An NPR member station
Play Live Radio
Next Up:
0:00 0:00
Available On Air Stations

Graham, Wilson Compete For WA Sixth District State House Seat

Dave Wilson/Jenny Graham

The Sixth Legislative District in Spokane will have some changes in its representation next year. It starts in the Senate, where Republican Michael Baumgartner is vacating his seat. Republican Representative Jeff Holy wants to replace him. That means Holy is also vacating his seat. Today, we’ll hear from the two candidates who want to replace Holy in the state House: Republican Jenny Graham and Democrat Dave Wilson.

Jenny Graham says her journey to this campaign begin years ago.

“The process started when I made a cold call one day because I had questions about my sister’s murder.

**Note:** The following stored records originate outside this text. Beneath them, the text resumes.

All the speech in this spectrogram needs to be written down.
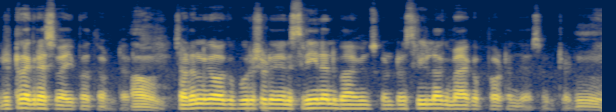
రిట్రగ్రెసివ్ అయిపోతూ ఉంటారు. అవును. సడన్గా ఒక పురుషుడు నేను స్త్రీనని భావించుకుంటూ స్త్రీలాగా మేకప్ అవటం చేస్తుంటాడు.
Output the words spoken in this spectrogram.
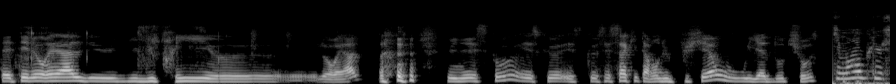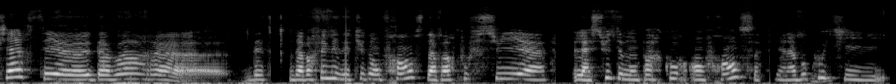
tu as été lauréat du, du, du prix euh, L'Oréal, UNESCO. Est-ce que est-ce que c'est ça qui t'a rendu le plus fier ou il y a d'autres choses? Ce qui me rend le plus fier, c'est euh, d'avoir euh, d'avoir fait mes études en France, d'avoir poursuivi la suite de mon parcours en France. Il y en a beaucoup qui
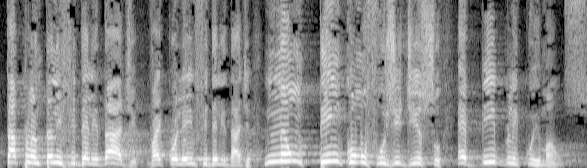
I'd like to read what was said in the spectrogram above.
Está plantando infidelidade? Vai colher infidelidade. Não tem como fugir disso. É bíblico, irmãos.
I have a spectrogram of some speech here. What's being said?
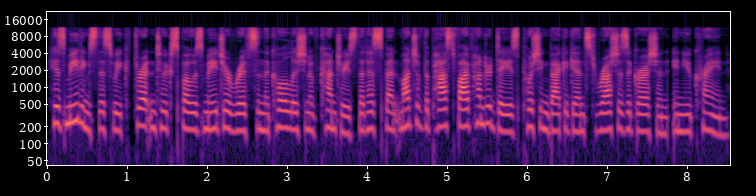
His meetings this week threaten to expose major rifts in the coalition of countries that has spent much of the past 500 days pushing back against Russia's aggression in Ukraine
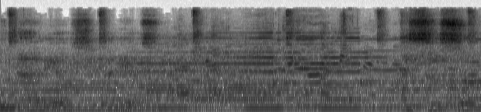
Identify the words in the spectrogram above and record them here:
adiós, adiós. Así las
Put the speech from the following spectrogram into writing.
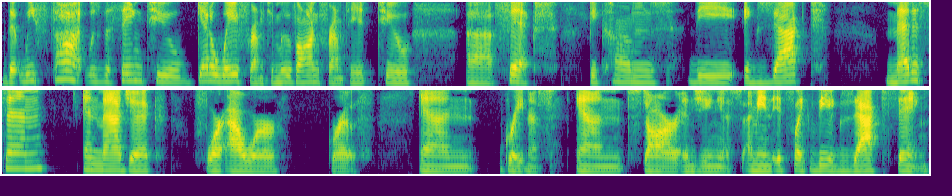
that we thought was the thing to get away from, to move on from, to to uh, fix, becomes the exact medicine and magic for our growth and greatness and star and genius. I mean, it's like the exact thing,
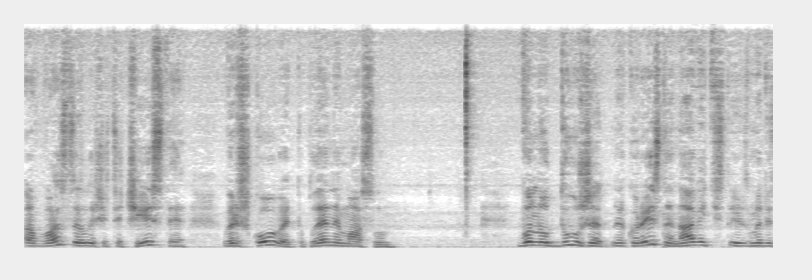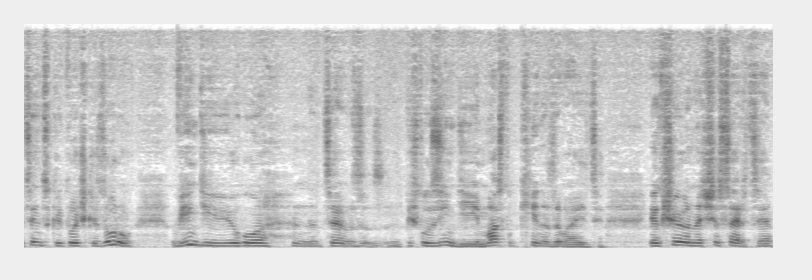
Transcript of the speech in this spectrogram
а у вас залишиться чисте, вершкове, топлене масло. Воно дуже корисне, навіть з медицинської точки зору. В Індії його це пішло з Індії, масло кі називається. Якщо його на ще серце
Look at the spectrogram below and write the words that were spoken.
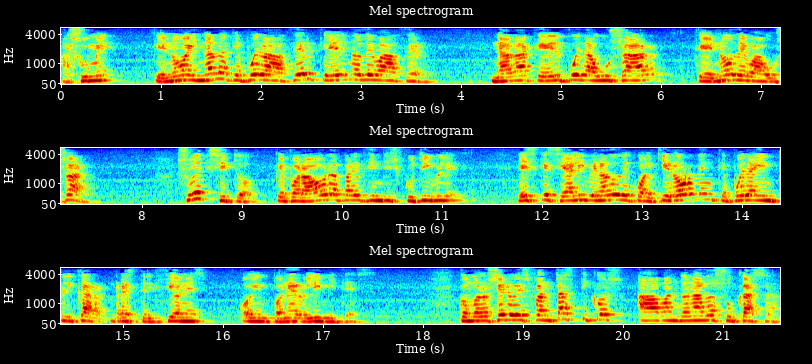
Asume que no hay nada que pueda hacer que él no deba hacer, nada que él pueda usar que no deba usar. Su éxito, que por ahora parece indiscutible, es que se ha liberado de cualquier orden que pueda implicar restricciones o imponer límites. Como los héroes fantásticos, ha abandonado su casa,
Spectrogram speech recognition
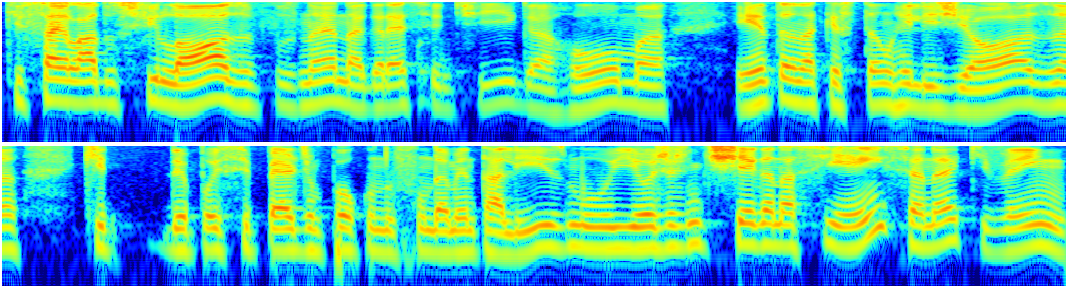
Que sai lá dos filósofos, né? Na Grécia Antiga, Roma, entra na questão religiosa, que depois se perde um pouco no fundamentalismo e hoje a gente chega na ciência, né, que vem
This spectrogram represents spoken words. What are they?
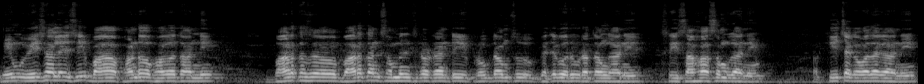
మేము వేషాలు వేసి బా పాండవ భాగవతాన్ని భారత భారతానికి సంబంధించినటువంటి ప్రోగ్రామ్స్ గజగోరు వ్రతం కానీ శ్రీ సాహసం కానీ కీచక వధ కానీ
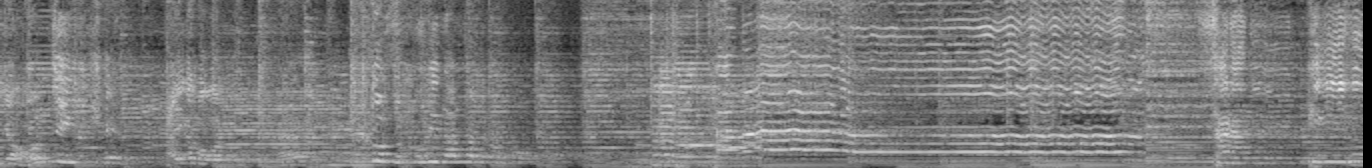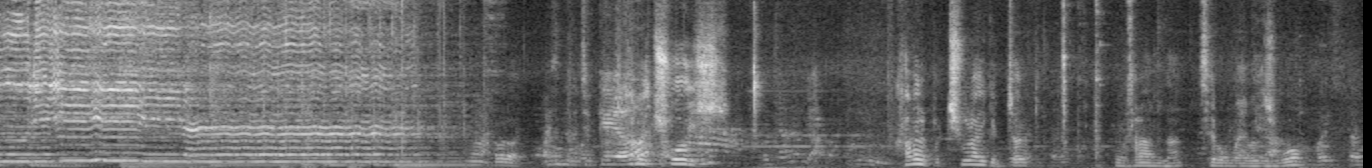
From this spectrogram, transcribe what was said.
이제 언제 이렇게 나이가 먹어요? 아, 또 눈물이 피우리라 카메라, 맛있는 대로 줄게요. 카메라 추워, 이씨. 카메라 치우라니까, 저. 여러분 사랑합니다. 새해 복 많이 받으시고,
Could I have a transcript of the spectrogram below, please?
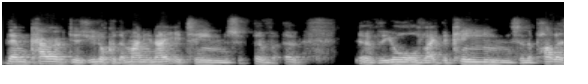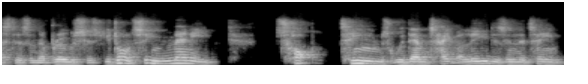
them characters. You look at the Man United teams of, of, of the old, like the Keanes and the Pallisters and the Bruces. You don't see many top teams with them type of leaders in the team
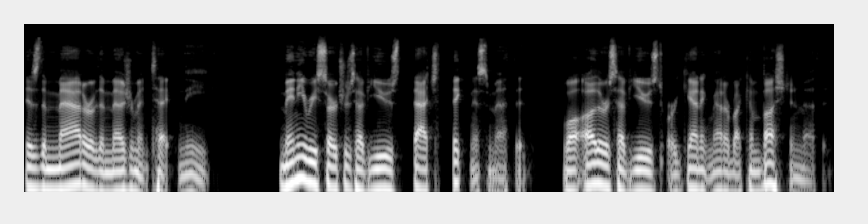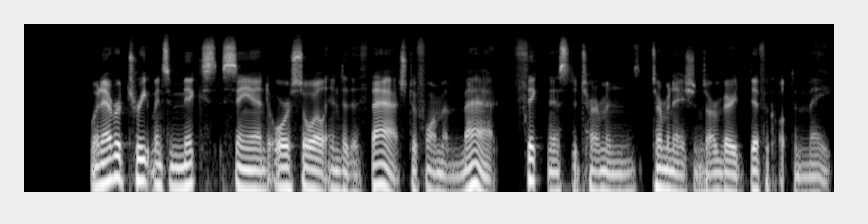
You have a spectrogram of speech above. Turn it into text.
is the matter of the measurement technique. Many researchers have used thatch thickness method, while others have used organic matter by combustion method. Whenever treatments mix sand or soil into the thatch to form a mat, thickness determinations are very difficult to make.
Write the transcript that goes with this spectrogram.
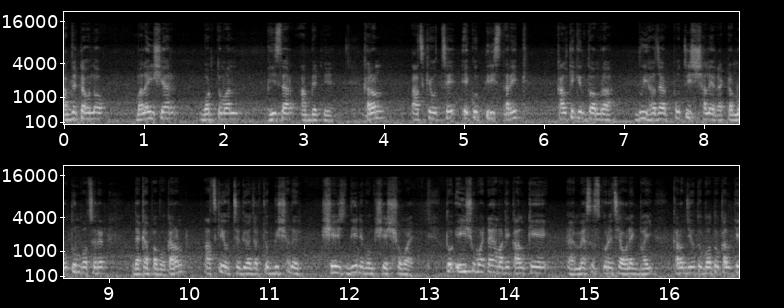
আপডেটটা হলো মালয়েশিয়ার বর্তমান ভিসার আপডেট নিয়ে। কারণ আজকে হচ্ছে একত্রিশ তারিখ, কালকে কিন্তু আমরা দুই হাজার পঁচিশ সালের একটা নতুন বছরের দেখা পাবো। কারণ আজকে হচ্ছে দুই হাজার চব্বিশ সালের শেষ দিন এবং শেষ সময়। তো এই সময়টায় আমাকে কালকে মেসেজ করেছে অনেক ভাই। কারণ যেহেতু গতকালকে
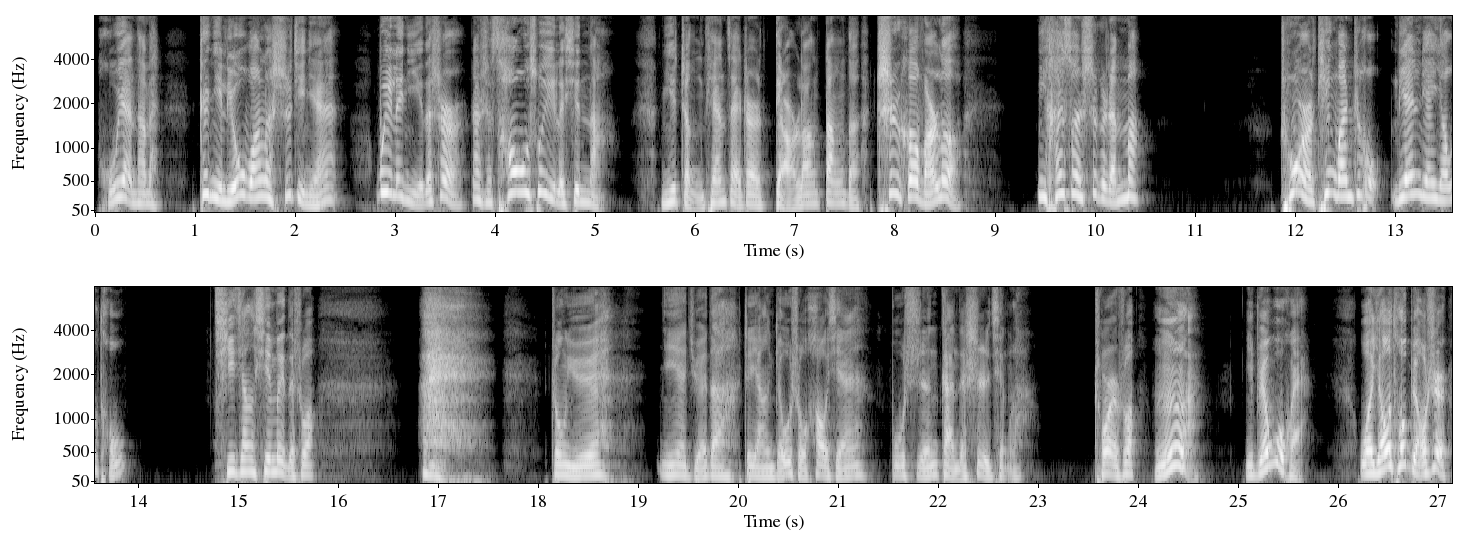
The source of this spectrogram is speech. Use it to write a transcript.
胡燕他们跟你流亡了十几年，为了你的事儿，那是操碎了心呐。你整天在这儿吊儿郎当的吃喝玩乐，你还算是个人吗？重耳听完之后连连摇头，齐姜欣慰地说：“哎，终于你也觉得这样游手好闲不是人干的事情了。”重耳说：“嗯，你别误会，我摇头表示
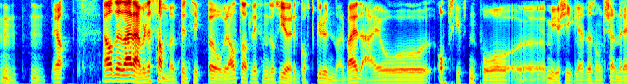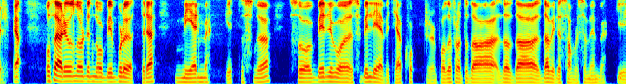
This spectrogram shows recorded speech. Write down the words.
Mm, mm, ja. ja, det der er vel det samme prinsippet overalt. At liksom det å gjøre et godt grunnarbeid er jo oppskriften på uh, mye skiglede sånn generelt. Ja. Og så er det jo når det nå blir bløtere, mer møkkete snø, så blir, så blir levetida kortere på det. For da, da, da, da vil det samle seg mer møkk i,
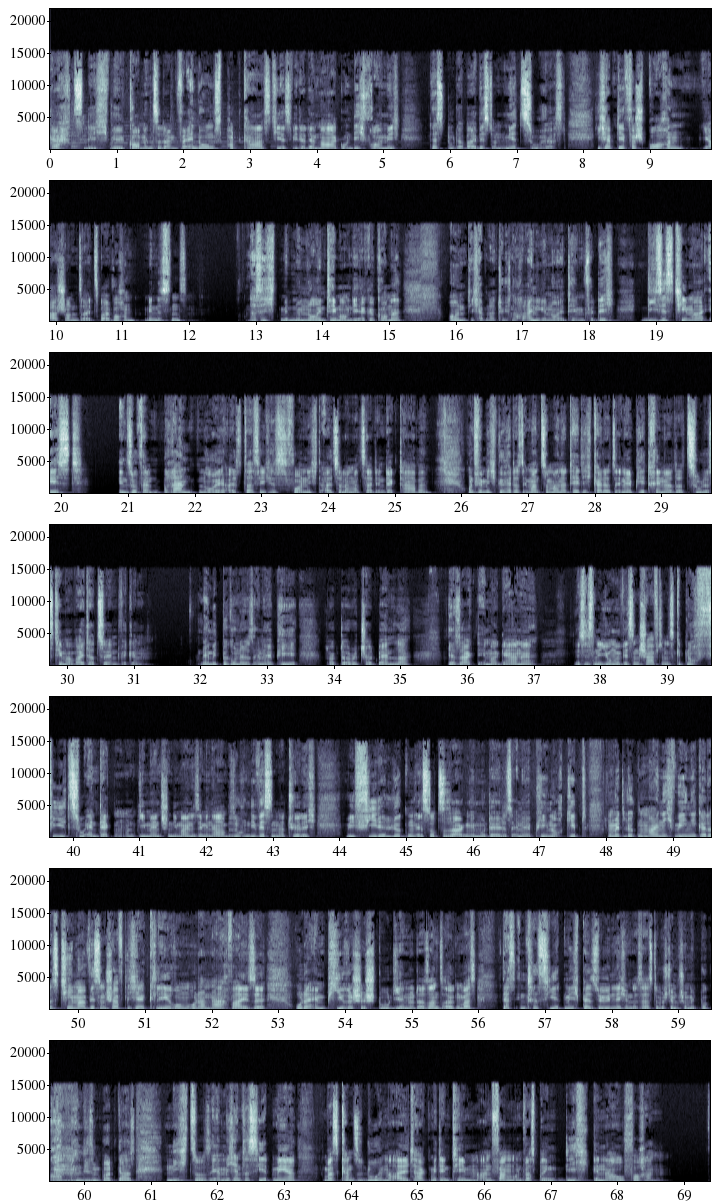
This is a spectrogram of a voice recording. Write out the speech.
herzlich willkommen zu deinem Veränderungspodcast. Hier ist wieder der Marc und ich freue mich, dass du dabei bist und mir zuhörst. Ich habe dir versprochen, ja schon seit zwei Wochen mindestens, dass ich mit einem neuen Thema um die Ecke komme. Und ich habe natürlich noch einige neue Themen für dich. Dieses Thema ist insofern brandneu, als dass ich es vor nicht allzu langer Zeit entdeckt habe. Und für mich gehört das immer zu meiner Tätigkeit als NLP-Trainer dazu, das Thema weiterzuentwickeln. Der Mitbegründer des NLP, Dr. Richard Bandler, der sagt immer gerne, es ist eine junge Wissenschaft und es gibt noch viel zu entdecken. Und die Menschen, die meine Seminare besuchen, die wissen natürlich, wie viele Lücken es sozusagen im Modell des NLP noch gibt. Und mit Lücken meine ich weniger das Thema wissenschaftliche Erklärung oder Nachweise oder empirische Studien oder sonst irgendwas. Das interessiert mich persönlich, und das hast du bestimmt schon mitbekommen in diesem Podcast, nicht so sehr. Mich interessiert mehr, was kannst du im Alltag mit den Themen anfangen und was bringt dich genau voran?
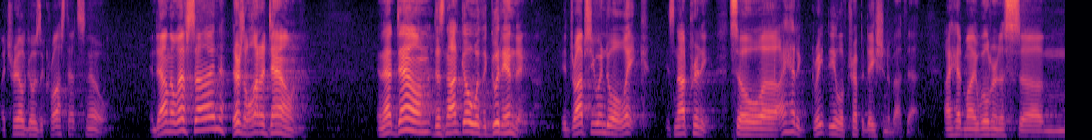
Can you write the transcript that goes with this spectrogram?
My trail goes across that snow. And down the left side, there's a lot of down. And that down does not go with a good ending. It drops you into a lake. It's not pretty. So uh, I had a great deal of trepidation about that. I had my wilderness um,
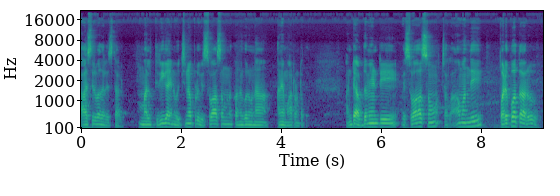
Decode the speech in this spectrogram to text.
ఆశీర్వాదాలు ఇస్తాడు. మళ్ళీ తిరిగి ఆయన వచ్చినప్పుడు విశ్వాసమును కనుగొనునా అనే మాట ఉంటుంది. అంటే అర్థం ఏంటి విశ్వాసం చాలామంది పడిపోతారు.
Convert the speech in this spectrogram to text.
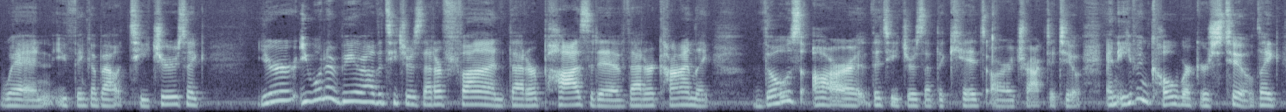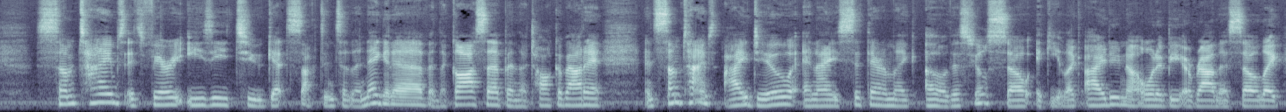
when you think about teachers like you're you want to be around the teachers that are fun that are positive that are kind like those are the teachers that the kids are attracted to and even coworkers too like sometimes it's very easy to get sucked into the negative and the gossip and the talk about it. And sometimes I do, and I sit there and I'm like, oh, this feels so icky. Like I do not want to be around this. So like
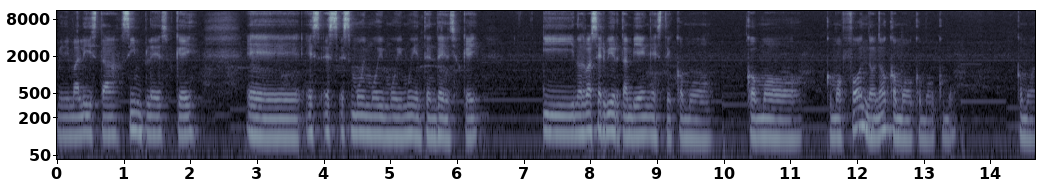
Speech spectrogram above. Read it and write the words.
Minimalista, simples, ¿ok? Eh, es, es, es, muy, muy, muy, muy en tendencia, ¿ok? Y nos va a servir también este como, como, como fondo, ¿no? Como, como, como, como,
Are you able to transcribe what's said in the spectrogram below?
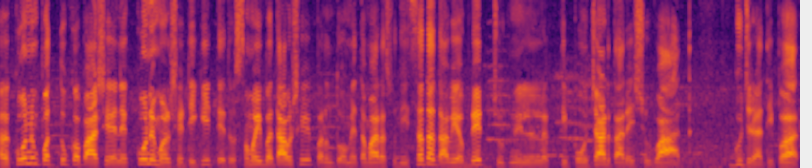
હવે કોનું પત્તું કપાશે અને કોને મળશે ટિકિટ તે તો સમય બતાવશે, પરંતુ અમે તમારા સુધી સતત આવી અપડેટ ચૂંટણીને લગતી પહોંચાડતા રહીશું વાત ગુજરાતી પર.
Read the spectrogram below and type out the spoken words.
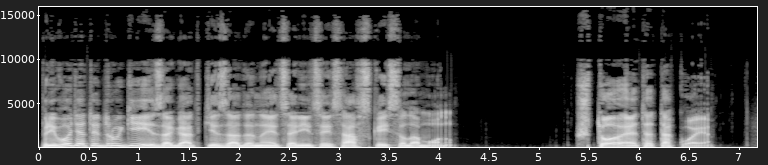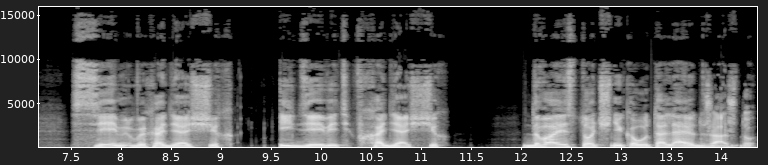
приводят и другие загадки, заданные царицей Савской Соломону. Что это такое? Семь выходящих и девять входящих. Два источника утоляют жажду,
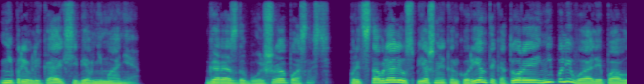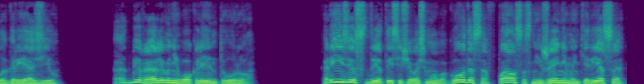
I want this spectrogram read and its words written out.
не привлекая к себе внимания. Гораздо большую опасность представляли успешные конкуренты, которые не поливали Павла грязью, отбирали у него клиентуру. Кризис 2008 года совпал со снижением интереса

She was murdered by the Green River serial killer. And when I gained access to her death investigation files, I started to recognize that there was evidence there that I didn’t know existed,” Graham said.

She says her brother was also murdered, so she began to look for information about the investigations. All three siblings, she said, were abused. As a result of her research, she was convinced about the need to change state law as it related to finding justice for victimized children.

“The old law stated that a child had to report abuse, and this was the same for child pornography as well. They had to report the incident within a year of it happening. The problem with that is most of the time in those instances, children are not like adults. They don’t have the life experience with trauma to know how to navigate that,” she said.

Graham says two years working with state officials and legislators from both parties paid off in 2013.

“Now every survivor has until their 30th birthday to report the abuse and, if there is evidence available, because these cases are so hard to try, if that evidence is there, then they have an opportunity to have their case heard in court,” she said.

She says the change in state law came too late to benefit her siblings, but she says abuse survivors who worked on the bill are happy it will apply to the current and future generations.

Graham says she’s also dedicated to making schools safer places for teachers and children.

“One teacher told me that she locked her door because she was the first point of entry and she was afraid. She got in trouble for locking her door. I think that’s something that we can change," she said.

She supports having security cameras in schools and putting alarms on locked doors.

“I am not a huge fan of guns being in the schools with teachers. I don’t have any idea what their training is and who knows if there were a situation. Now the teachers are put in the place of trying to distinguish themselves between being a good guy or a bad guy. I would really rather work on getting that security in the schools to prevent that to begin with," Graham said.

Jenny Graham’s opponent is Dave Wilson. He owned and operated Interface Computer School in Spokane for 30 years before selling it six years ago. Now he’s an education and business consultant. Wilson ran twice as an independent candidate for Washington’s Fifth Congressional District, in 2014 and 2016, losing in the primary both years. Now he’s shifted his focus to the legislature.

“I believe in good government. I believe government has an important role to play in our economy and in our society. And it’s never going to be run like a business. It’s not the same thing, but it plays an important role," Wilson said. "It really bewilders me when I hear people in office or the candidates talk about dismantling the government. Is it excessive in some points? Sure. Do we have to tear the whole thing down? No. Do we need to tweak it? Sure. I look at my job as a legislator to make sure the rules are fair, to make sure the regulations are fair and, when they’re not fair, listen to constituents, help them if they need help. That’s my job.”

Wilson says government’s role is to create a civil society and create a structure by which everyone agrees to abide.

“The example I like to use is, when I’m in a room, I’ll ask people, ‘Raise your hand if you drove here today.’ Almost every hand goes up and then I’ll say, “How many of you stopped at red lights on your way here?’ And, of course, that gets a laugh, but the point I’m making is we need those kinds of rules to function," he said.

Wilson says he’s interested in working on the state’s tax structure. The high sales tax, he says, puts a greater burden proportionally on low income people. But any changes in the tax structure, he says, must be developed and agreed upon in a bipartisan fashion. He says he’s also interested in working on developing solutions to the state’s mental health problems, to emphasize early treatment and prevention.

“If you think about it, it’s not just a social issue, it’s also a public safety issue and it’s also an economic issue," Wilson said. "There’s enough body of evidence and research out there that shows that if people get mental health help, early on especially, they can be very productive citizens.”

Democrat Dave Wilson won a four-way primary in August, winning about 40% of the vote. Republican Jenny Graham won 33%.